    It’s often said that, “If you want to turn someone into an atheist, have them read the Bible cover to cover,” and there is a lot of truth to that statement… A lot of moderate sects seem to almost deliberately conceal the nasty bits of the Bible, with church leadership only focusing on the positive-sounding passages and no real effort to exhort people to explore the Bible on their own. But clearly, some sects have met with a lot of success by not hiding anything, by aggressively pushing their members to read the Bible in its entirety.

    There is some hidden factor here, I think, that I can’t quite put my finger on… why exhaustive Bible reading turns many moderate Christians off from religion, but some sects are able to emphasize it without taking a hit to membership. I wish I understood this phenomenon better, but it’s difficult to pin down, I think.

  • ScottInOH

    Does anyone know how this compares to the Catholic version of QF/P/homeschool? Catholics in general don’t put the Bible on quite the pedestal that Protestants do, but the Catholics who follow this sort of lifestyle must spend parts of their days reading, discussing, and meditating on something. I wonder if they find themselves getting wrapped up in Bible readings or if they are more likely to read theological texts, lives of the saints, or something else.

  • Ibis3

    Another strike against religion: what a colossal waste of time! Imagine all the real education that could have been garnered in all those hours. All the literature that could have been read, all the arts that could have been studied or engaged in, all the experiments done with a chemistry set or microscope, all the stargazing with a telescope, all the fun playing with friends or participating in sports–all sacrificed to read a single anthology of mostly terrible history, ugly mythology, and nasty morality.

  • http://christiancompletely.blogspot.com/ Skarlet

    “How often did you, your siblings, and your parents read the Bible? Were you guided by your parents or pastors in how to interpret the Bible, especially certain passages, or were you generally free to form your own ideas about what the Bible said?”

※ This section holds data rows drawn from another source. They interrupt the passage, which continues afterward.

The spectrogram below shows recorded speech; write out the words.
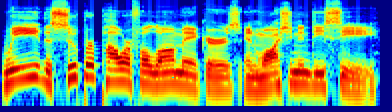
We, the super powerful lawmakers in Washington, D.C.,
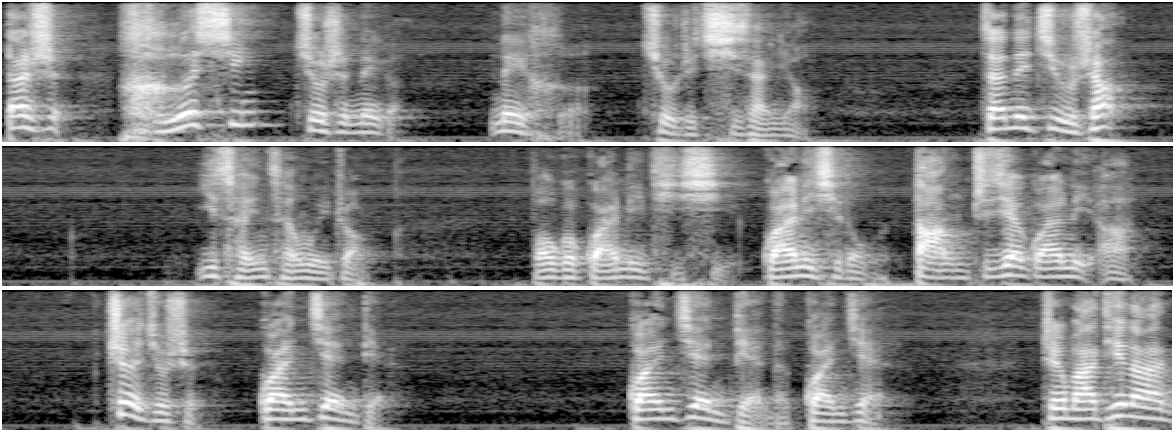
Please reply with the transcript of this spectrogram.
但是核心就是那个内核就是七三幺，在那基础上一层一层伪装。包括管理体系、管理系统、党直接管理啊，这就是关键点。关键点的关键，这个马蒂娜，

    Every morning, we had “Bible time,” in which Dad read Scriptures to us, or else we read our own Bibles. We went through the AWANA program, and so Scripture memory of verses here and there was a weekly exercise (and a fun one, in the case of my family). In our schooling curriculum, we would do monthly greek word studies on a verse from Matthew 5-7. Also, our handwriting exercises often included copying passages of Scripture. For school, we also often memorized full chapters of Scripture (at a rate of two verses per day). Mom would usually write up the relevant passage of Scripture on paper, in large colorful words with symbols drawn in (like, the words would also be a picture of what they were talking about). It made it very easy to memorize the verses and to see what they were saying. All of this was without specific interpretation provided.

    We did receive Scripture interpretation in sermons on Sunday, but like the Corinthians did, we also we trained to compare everything that we heard against the Scripture itself. No specific interpretation of Scripture was taught dogmatically, except for the basic idea that the Bible says what it means, and means what it says; If it had meant something else, it would have said something else. Thinking about Scripture for oneself, “meditation,” was an encouraged practice regardless of what conclusions it led one to. The only real advice was that if you have an interpretation of Scripture, it should agree with what the other Scriptures say, because the Bible doesn’t contradict itself.